Teen vaping has skyrocketed. Across the country, nearly 40% of 12th-graders reported vaping in the past year, according to a Monitoring the Future study sponsored by the National Institute on Drug Abuse. About 5 million youth use a tobacco product, the FDA says. 

As the cause of vaping-related lung injuries remains unsolved, 1,604 people have gotten sick, and 34 patients have died. Some 86% self-reported vaping black market THC, the chemical that produces the high in marijuana.

“I know it’s an unintended consequence, but you create a financial incentive to use one product over another because you tax it in a way that is unequal,” Adcock said. “I’m afraid we may have added to this crisis of vaping that we see in our youth.”

Under current law, the state collects 5 cents for each fluid milliliter of e-liquid sold. This bill would lump e-cigarettes and vaping products with other tobacco products, which are taxed at 12.8% of the manufacturer’s cost. 

“When we have young and old people developing lung issues and dying, we need to do something about this. We can’t afford to wait,” Rep. Cynthia Ball, D-Wake, told Carolina Journal. “Almost every day, there’s something about the dangers, somebody else is sick, there’s another death.”

One representative raised concerns about how the bill would fare in the Senate. The General Assembly plans to adjourn before the end of the week. 

“We need to address this somehow.
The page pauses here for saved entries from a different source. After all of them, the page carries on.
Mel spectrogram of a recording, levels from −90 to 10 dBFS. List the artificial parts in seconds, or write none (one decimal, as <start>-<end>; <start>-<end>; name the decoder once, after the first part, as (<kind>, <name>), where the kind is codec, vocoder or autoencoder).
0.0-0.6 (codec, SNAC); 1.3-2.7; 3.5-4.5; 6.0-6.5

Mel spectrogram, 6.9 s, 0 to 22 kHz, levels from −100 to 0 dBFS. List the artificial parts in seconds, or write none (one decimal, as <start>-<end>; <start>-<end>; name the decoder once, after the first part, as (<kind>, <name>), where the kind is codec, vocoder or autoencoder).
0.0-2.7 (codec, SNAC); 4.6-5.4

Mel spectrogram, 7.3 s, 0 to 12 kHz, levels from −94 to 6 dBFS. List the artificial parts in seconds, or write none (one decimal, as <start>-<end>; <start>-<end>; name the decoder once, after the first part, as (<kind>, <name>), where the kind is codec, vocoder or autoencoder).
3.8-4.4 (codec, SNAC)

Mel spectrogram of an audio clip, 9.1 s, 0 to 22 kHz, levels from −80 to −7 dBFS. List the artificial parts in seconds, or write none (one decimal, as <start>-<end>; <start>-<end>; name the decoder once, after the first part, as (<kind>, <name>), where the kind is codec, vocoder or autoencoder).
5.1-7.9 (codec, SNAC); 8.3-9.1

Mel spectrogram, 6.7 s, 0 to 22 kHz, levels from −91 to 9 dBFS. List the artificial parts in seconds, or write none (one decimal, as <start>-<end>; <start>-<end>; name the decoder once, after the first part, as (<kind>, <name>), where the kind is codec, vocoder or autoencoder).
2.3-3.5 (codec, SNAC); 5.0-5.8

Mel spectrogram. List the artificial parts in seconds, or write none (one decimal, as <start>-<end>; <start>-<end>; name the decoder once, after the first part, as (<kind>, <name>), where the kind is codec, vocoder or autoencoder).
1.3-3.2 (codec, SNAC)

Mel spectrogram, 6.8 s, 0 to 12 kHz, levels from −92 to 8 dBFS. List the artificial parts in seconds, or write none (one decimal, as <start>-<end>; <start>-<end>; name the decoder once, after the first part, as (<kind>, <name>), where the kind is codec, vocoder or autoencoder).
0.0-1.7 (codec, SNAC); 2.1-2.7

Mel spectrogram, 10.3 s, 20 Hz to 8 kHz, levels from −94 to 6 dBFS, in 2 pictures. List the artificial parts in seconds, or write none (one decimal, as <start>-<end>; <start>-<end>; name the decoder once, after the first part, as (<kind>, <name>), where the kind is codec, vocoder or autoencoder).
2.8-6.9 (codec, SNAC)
But at this late date, we’re running out of road,” Rep. John Szoka, R-Cumberland, said. “I’m looking at the larger picture here. … I would not like to see S.B. 557 derailed at this time over this issue.”
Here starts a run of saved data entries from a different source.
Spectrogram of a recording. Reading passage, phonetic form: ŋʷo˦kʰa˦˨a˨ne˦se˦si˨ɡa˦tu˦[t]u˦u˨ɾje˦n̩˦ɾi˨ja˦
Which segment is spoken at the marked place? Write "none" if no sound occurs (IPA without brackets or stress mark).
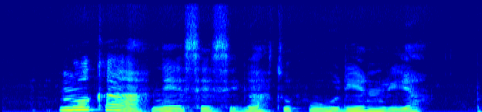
p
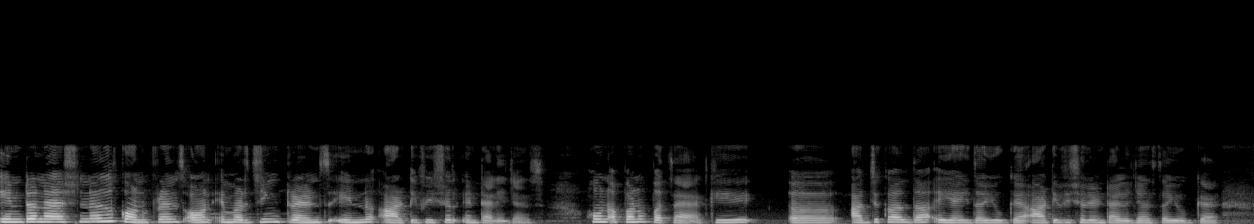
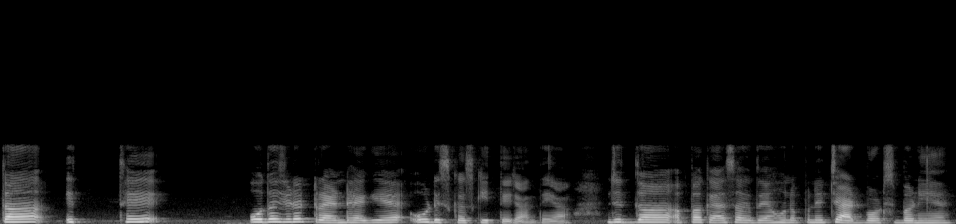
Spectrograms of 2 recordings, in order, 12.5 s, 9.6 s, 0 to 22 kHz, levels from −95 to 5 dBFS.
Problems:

Committee members lashed out against his suggestion to wait. 

“If we put the children’s needs and their public health of those children in front of the adult’s needs and what’s happening inside this building, I think that we would all recognize that we really need to do whatever we can to stop the vaping epidemic and the harm that it’s causing to our children and our schools,” Rep. Graig Meyer, D-Orange, said. 

Vape shop owners argue the illegal THC vapor products are responsible for the lung injuries, and that vaping is a harm-reduction device that helps smokers transition from cigarettes. 

“An industry that is a harm-reduction product needs to be taxed accordingly,” Raleigh vape shop owner Sherwin Mena said. “Vape shops are currently struggling because of misinformation, and if this tax does apply to hardware, they would hurt vape shops even more because consumers will just shop online to avoid the tax.”

The bill would use part of the tax revenue to encourage people to quit vaping and to support the University Cancer Research Fund at UNC Hospitals. 

“Our tax on vaping products is the lowest in the country,” Ball said. “Therefore, I think that bringing it up to parity with the cigarette tax — which is 47th in the country — is just a small step. But at least we’re getting started.”

Ball said she’d like to see raises in the tax on both cigarettes and vapor products. 

“This amendment doesn’t attack the vaping crisis comprehensively. It can’t. Like most big problems, it has many factors involved,” Adcock said. “But it is a good time to do something that we can do. The timing is right.”

Ball said she expected the tax to be a “heavy lift,” but even Rep. Mitchell Setzer, R-Catawba, broke his usual silence to voice his support for the bill. 

“I am very supportive of this amendment and anything we can do to slow this epidemic down,” Setzer said. “I normally don’t comment from the chair, but I felt the need to today.”